Back in Time for School takes a group of fifteen children and their teachers back through time to experience what schooling was like at different times, from the Victorian period up to the 1990s. Last summer, I was involved in doing some research for the second episode on the ‘King’s English’, which was a speech and language programme that began in the interwar period. To do this, I used the BBC Broadcasts for Schools Collection which I have introduced in an earlier post on the IOE Library’s blog, Newsam News.
The BBC introduced wireless lessons for schools during the interwar period, the earliest of these date from 1924. Schools were expected to adapt their timetables to accommodate these lessons and the BBC were keen on the ‘wireless teacher’ and the ‘class teacher’ collaborating so that both the children and the class teachers would ‘enter into the spirit of the lesson’. Class teachers were also expected to use the pamphlets produced by the BBC as guides and to make time after the transmission to answer questions that may arise. This would, according to the BBC, ‘treble the value of the lesson’!  Teachers were to report to the BBC any difficulties they experienced with the broadcast transmission and to comment on the content of the lessons.
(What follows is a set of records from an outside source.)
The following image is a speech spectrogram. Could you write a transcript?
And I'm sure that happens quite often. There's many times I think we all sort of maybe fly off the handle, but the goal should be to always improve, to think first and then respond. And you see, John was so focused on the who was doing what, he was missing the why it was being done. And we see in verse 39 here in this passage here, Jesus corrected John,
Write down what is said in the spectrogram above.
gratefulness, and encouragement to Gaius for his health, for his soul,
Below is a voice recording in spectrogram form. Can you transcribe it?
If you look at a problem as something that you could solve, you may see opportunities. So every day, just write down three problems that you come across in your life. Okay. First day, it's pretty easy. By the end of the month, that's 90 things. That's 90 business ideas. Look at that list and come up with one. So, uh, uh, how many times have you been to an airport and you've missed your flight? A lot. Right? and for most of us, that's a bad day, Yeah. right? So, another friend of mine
The ‘King’s English’ began life as ‘Our Native Tongue’ in the 1920s. The title is representative of the focus on the importance of English as the language of the Empire and the necessity of ensuring young children learnt how to speak the native tongue. The programme had several name changes: In 1927, it changed its name to ‘Speech and Language’; from 1931 to 1934, it was called ‘King’s English’; and subsequently, it became ‘English Speech’.
In the early days, the programme was presented by A. Lloyd James who was a lecturer in phonetics at the London School of [African and] Oriental Studies (SOAS). Lloyd James was a Welshman and a founding member of what later became the BBC’s Advisory Committee on Spoken English. In the 1927 volume of the schedules of school broadcasts, Lloyd James explained to teachers:
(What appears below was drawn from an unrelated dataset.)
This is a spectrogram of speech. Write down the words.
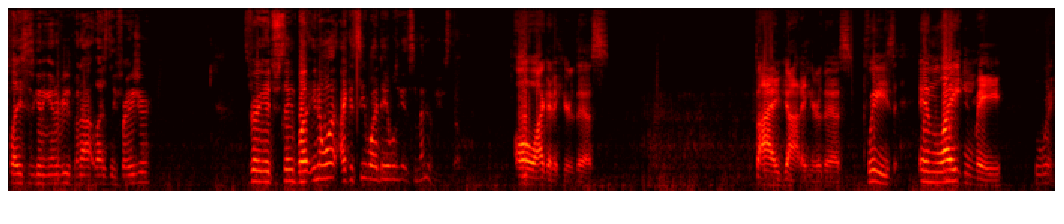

The object of the talks is to arouse interest in the sounds of our native tongue, and to give some practical training in hearing and making these sounds. Each practical lesson will be preceded by a little talk on some aspect of the subject. Very elementary notions of the history of our language may form a part of these talks, and may occasionally be read in the actual pronunciation of Chaucer and Shakespeare to give the children some idea of what English sounded like in those days.
Nothing in these talks will be said that will reflect adversely upon local dialects, and no invidious comparisons will be made between class dialects. Good northern English is as good as good southern English, etc.
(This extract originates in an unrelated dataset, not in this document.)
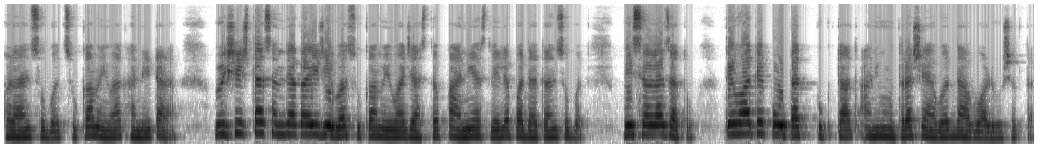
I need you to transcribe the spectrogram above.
फळांसोबत सुकामेवा खाणे टाळा. विशेषतः संध्याकाळी जेव्हा सुकामेवा जास्त पाणी असलेल्या पदार्थांसोबत मिसळला जातो तेव्हा ते पोटात फुगतात आणि मूत्राशयावर दाब वाढवू शकतात.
Lloyd James was clearly celebrating the glories of a richly diverse range of forms of English, as embodied in Chaucer and Shakespeare inviting children to become fascinated with the varieties of English. He was also at pains to point out that these lessons were not meant to reflect adversely on local dialects or to make comparisons between class dialects, and that northern English was as good as southern English. But the reality of this couldn’t be further from the truth. Children who spoke well were likely to have a better chance of getting employment in the professional sphere (instead of manual or factory work) and thereby having the chance of climbing up the social ladder.
By the 1930s, the programme was well established in the lists of courses offered by the BBC to schools as it followed the guidelines recommended by the Board of Education which urged that ‘standard English should be taught’ without suppressing the peculiarities of dialect.This reference was from the Newbolt report on the teaching of English which was published by the Board of Education in 1921. Taking into consideration the ‘valuable constructive criticism’ from teachers, in the 1930s, Lloyd James (now referred to as ‘Professor’) modified the course to include rhythm and intonation, in addition to the practical drill in pronunciation of separate sounds. 
You can watch a short documentary on the Broadcasts for Schools in the second episode of Back in Time for School (on BBC iPlayer), get a taste of what the ‘King’s English’ sounded like and hear a wireless lesson from the interwar period at 33’50”. You may end up giggling with the children as you try to purse your lips to speak R.P. (Received Pronunciation) or the ‘King’s English’. I wonder though if this will bring back memories of school for some of you.
 Lloyd James, A. (1927), “Foreword to Teachers” In: BBC Broadcasts for Schools, Vol. 1, pp. 7-8.
 Mugglestone, Lynda. “Spoken English and the BBC: In the Beginning.” AAA-Arbeiten aus Anglistik und Amerikanistik 33, no. 2 (2008), 6. Unfortunately, Lloyd James’ career ended in the 1940s when he bludgeoned his wife to death – see more here, especially the newspaper articles about this sensational crime.
 Lloyd James, A. (1927), “Foreword to Teachers”, pp. 7-8.
 BBC, Broadcasts for Schools: April 18th April to 17th, 1932. Vol. 9, p. 21.